-- BRIEF --
In the entries below, return only the line containing "I only have" and those after it, exactly, through the last line.

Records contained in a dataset
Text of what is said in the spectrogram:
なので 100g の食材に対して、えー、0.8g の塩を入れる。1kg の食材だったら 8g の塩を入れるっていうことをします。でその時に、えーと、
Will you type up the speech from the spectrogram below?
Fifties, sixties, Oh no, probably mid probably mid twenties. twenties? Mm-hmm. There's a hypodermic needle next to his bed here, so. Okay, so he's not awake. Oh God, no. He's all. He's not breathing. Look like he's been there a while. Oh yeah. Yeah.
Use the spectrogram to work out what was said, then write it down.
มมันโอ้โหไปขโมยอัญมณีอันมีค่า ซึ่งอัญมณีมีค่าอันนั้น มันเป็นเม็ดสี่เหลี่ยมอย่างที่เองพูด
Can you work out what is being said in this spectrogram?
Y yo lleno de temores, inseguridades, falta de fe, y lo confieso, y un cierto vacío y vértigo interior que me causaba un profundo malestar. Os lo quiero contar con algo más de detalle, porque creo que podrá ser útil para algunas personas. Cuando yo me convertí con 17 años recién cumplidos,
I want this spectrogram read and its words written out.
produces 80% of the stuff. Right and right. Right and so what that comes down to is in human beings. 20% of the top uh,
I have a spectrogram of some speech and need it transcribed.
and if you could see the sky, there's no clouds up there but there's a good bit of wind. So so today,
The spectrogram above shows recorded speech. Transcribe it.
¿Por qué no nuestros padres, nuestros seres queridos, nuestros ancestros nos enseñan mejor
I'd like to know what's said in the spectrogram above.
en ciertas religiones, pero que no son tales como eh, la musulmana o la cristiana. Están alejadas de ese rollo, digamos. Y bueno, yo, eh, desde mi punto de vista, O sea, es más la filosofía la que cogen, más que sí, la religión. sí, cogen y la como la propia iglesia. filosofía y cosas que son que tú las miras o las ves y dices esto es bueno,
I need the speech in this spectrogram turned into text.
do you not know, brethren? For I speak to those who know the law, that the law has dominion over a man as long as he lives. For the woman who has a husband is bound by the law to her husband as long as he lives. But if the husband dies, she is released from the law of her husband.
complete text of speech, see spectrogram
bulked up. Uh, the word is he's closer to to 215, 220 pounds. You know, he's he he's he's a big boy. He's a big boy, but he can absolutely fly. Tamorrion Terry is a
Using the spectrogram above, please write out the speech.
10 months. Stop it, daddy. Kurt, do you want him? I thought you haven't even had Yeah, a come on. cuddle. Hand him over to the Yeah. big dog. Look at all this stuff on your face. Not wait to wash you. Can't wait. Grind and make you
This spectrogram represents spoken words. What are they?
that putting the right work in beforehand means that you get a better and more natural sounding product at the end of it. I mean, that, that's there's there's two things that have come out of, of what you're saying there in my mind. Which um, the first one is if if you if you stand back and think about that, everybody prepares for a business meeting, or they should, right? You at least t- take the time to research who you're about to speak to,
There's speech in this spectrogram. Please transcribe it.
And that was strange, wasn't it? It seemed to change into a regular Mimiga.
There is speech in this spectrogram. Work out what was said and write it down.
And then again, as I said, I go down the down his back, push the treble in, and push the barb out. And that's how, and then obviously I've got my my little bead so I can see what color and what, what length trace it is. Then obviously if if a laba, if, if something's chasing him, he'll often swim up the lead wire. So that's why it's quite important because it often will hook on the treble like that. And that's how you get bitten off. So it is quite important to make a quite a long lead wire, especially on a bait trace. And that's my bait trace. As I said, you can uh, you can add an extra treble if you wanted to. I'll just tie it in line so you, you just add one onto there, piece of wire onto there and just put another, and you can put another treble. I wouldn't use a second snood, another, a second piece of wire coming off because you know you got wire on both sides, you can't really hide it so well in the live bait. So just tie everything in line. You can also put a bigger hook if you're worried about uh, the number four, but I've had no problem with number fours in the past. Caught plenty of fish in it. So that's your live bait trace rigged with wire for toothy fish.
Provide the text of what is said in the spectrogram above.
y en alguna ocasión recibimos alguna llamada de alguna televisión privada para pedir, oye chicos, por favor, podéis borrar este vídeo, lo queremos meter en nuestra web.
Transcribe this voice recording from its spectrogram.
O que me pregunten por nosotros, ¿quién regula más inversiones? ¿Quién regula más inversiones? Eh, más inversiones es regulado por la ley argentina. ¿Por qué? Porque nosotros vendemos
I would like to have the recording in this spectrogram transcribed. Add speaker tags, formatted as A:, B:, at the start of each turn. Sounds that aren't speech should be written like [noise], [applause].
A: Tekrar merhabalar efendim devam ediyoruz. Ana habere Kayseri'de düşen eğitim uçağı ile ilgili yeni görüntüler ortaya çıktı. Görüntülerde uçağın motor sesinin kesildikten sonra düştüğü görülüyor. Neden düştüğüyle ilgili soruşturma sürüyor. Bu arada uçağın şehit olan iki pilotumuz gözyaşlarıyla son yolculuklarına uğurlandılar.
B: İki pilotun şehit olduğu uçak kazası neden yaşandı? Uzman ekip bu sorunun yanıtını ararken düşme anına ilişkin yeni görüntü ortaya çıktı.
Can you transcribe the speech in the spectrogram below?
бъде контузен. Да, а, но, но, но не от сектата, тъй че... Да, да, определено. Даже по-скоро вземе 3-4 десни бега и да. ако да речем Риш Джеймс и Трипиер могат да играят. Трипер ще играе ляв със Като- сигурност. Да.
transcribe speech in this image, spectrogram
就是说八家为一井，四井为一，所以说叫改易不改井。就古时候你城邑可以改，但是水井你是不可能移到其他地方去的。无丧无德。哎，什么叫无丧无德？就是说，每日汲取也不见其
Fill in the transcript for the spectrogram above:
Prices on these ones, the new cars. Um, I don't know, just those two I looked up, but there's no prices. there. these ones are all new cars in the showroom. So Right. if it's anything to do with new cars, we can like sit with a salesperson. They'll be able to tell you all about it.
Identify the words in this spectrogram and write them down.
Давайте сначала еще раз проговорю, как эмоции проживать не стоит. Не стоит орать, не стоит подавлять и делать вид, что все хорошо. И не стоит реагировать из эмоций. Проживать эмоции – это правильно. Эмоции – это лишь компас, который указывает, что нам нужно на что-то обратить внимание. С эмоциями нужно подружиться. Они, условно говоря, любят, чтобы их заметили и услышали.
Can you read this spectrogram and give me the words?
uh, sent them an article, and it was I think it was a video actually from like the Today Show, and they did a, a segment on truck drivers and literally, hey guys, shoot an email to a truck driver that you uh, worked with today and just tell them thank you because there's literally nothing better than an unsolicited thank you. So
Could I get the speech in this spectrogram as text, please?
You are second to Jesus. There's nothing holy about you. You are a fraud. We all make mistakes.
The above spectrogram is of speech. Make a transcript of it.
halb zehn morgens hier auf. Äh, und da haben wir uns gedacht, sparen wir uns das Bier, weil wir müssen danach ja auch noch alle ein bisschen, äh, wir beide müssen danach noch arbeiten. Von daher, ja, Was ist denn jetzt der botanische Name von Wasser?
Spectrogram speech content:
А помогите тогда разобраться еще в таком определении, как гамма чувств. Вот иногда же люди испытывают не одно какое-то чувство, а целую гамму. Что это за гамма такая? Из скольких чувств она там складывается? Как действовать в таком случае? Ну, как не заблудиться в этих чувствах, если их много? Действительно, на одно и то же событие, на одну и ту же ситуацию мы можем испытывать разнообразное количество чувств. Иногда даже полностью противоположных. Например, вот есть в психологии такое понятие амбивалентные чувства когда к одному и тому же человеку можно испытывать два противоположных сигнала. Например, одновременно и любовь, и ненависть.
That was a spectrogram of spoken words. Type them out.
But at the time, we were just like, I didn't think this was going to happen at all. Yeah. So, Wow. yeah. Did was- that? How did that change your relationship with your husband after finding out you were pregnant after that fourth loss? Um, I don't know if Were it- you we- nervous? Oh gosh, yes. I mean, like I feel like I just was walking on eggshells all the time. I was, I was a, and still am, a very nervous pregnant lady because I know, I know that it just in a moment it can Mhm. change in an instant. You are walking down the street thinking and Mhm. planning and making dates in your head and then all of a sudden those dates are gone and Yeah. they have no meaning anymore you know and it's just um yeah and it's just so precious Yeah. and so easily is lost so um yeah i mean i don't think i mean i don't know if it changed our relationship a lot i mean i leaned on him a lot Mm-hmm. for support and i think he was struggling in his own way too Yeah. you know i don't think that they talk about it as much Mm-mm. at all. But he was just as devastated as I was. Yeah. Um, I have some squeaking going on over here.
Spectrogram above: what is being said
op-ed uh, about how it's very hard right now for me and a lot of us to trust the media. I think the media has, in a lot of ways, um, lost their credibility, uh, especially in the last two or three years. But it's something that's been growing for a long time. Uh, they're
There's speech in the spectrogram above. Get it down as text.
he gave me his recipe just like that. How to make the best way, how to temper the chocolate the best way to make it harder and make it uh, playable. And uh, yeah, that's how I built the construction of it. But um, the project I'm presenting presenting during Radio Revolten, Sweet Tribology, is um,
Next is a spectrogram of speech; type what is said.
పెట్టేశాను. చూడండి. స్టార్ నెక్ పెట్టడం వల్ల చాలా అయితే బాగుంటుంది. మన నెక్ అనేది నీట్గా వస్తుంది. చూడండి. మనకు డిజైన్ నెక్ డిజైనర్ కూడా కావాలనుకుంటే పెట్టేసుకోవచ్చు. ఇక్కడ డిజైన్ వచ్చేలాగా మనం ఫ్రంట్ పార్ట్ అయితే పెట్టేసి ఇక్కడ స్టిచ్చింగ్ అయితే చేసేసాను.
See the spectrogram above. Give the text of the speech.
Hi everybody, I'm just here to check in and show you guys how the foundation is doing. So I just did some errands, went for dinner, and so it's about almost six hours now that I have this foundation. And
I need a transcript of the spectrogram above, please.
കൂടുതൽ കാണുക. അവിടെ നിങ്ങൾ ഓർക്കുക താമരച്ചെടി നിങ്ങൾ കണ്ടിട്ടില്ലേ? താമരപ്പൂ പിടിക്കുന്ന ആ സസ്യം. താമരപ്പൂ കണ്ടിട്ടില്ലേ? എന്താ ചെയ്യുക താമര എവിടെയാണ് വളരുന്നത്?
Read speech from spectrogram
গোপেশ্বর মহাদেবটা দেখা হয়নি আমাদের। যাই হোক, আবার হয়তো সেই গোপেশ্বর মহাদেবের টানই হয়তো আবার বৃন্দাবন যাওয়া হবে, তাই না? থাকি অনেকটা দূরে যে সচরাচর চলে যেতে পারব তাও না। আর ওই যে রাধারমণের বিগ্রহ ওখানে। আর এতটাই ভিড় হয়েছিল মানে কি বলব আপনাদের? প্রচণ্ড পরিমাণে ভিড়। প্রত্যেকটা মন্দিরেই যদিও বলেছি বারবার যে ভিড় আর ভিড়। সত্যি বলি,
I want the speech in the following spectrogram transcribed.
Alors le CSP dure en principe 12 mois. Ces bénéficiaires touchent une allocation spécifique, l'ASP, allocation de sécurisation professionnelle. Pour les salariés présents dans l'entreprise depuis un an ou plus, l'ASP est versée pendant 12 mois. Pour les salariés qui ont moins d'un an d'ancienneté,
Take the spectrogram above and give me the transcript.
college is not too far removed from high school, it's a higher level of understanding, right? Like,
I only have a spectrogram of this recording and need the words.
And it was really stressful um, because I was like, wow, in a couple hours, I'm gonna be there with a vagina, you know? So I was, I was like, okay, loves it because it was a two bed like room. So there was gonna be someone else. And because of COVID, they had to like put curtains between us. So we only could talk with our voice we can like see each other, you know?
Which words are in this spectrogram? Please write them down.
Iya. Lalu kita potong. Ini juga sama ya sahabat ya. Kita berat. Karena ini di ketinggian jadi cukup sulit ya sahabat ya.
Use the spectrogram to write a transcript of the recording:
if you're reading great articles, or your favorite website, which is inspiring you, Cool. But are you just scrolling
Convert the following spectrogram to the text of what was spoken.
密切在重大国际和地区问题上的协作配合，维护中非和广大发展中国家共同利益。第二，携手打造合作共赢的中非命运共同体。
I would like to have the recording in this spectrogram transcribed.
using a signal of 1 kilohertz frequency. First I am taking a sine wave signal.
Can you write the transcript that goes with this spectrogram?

-- EXERCISE OUTPUT --
I only have a spectrogram of this recording and need the words.
And it was really stressful um, because I was like, wow, in a couple hours, I'm gonna be there with a vagina, you know? So I was, I was like, okay, loves it because it was a two bed like room. So there was gonna be someone else. And because of COVID, they had to like put curtains between us. So we only could talk with our voice we can like see each other, you know?
Which words are in this spectrogram? Please write them down.
Iya. Lalu kita potong. Ini juga sama ya sahabat ya. Kita berat. Karena ini di ketinggian jadi cukup sulit ya sahabat ya.
Use the spectrogram to write a transcript of the recording:
if you're reading great articles, or your favorite website, which is inspiring you, Cool. But are you just scrolling
Convert the following spectrogram to the text of what was spoken.
密切在重大国际和地区问题上的协作配合，维护中非和广大发展中国家共同利益。第二，携手打造合作共赢的中非命运共同体。
I would like to have the recording in this spectrogram transcribed.
using a signal of 1 kilohertz frequency. First I am taking a sine wave signal.
Can you write the transcript that goes with this spectrogram?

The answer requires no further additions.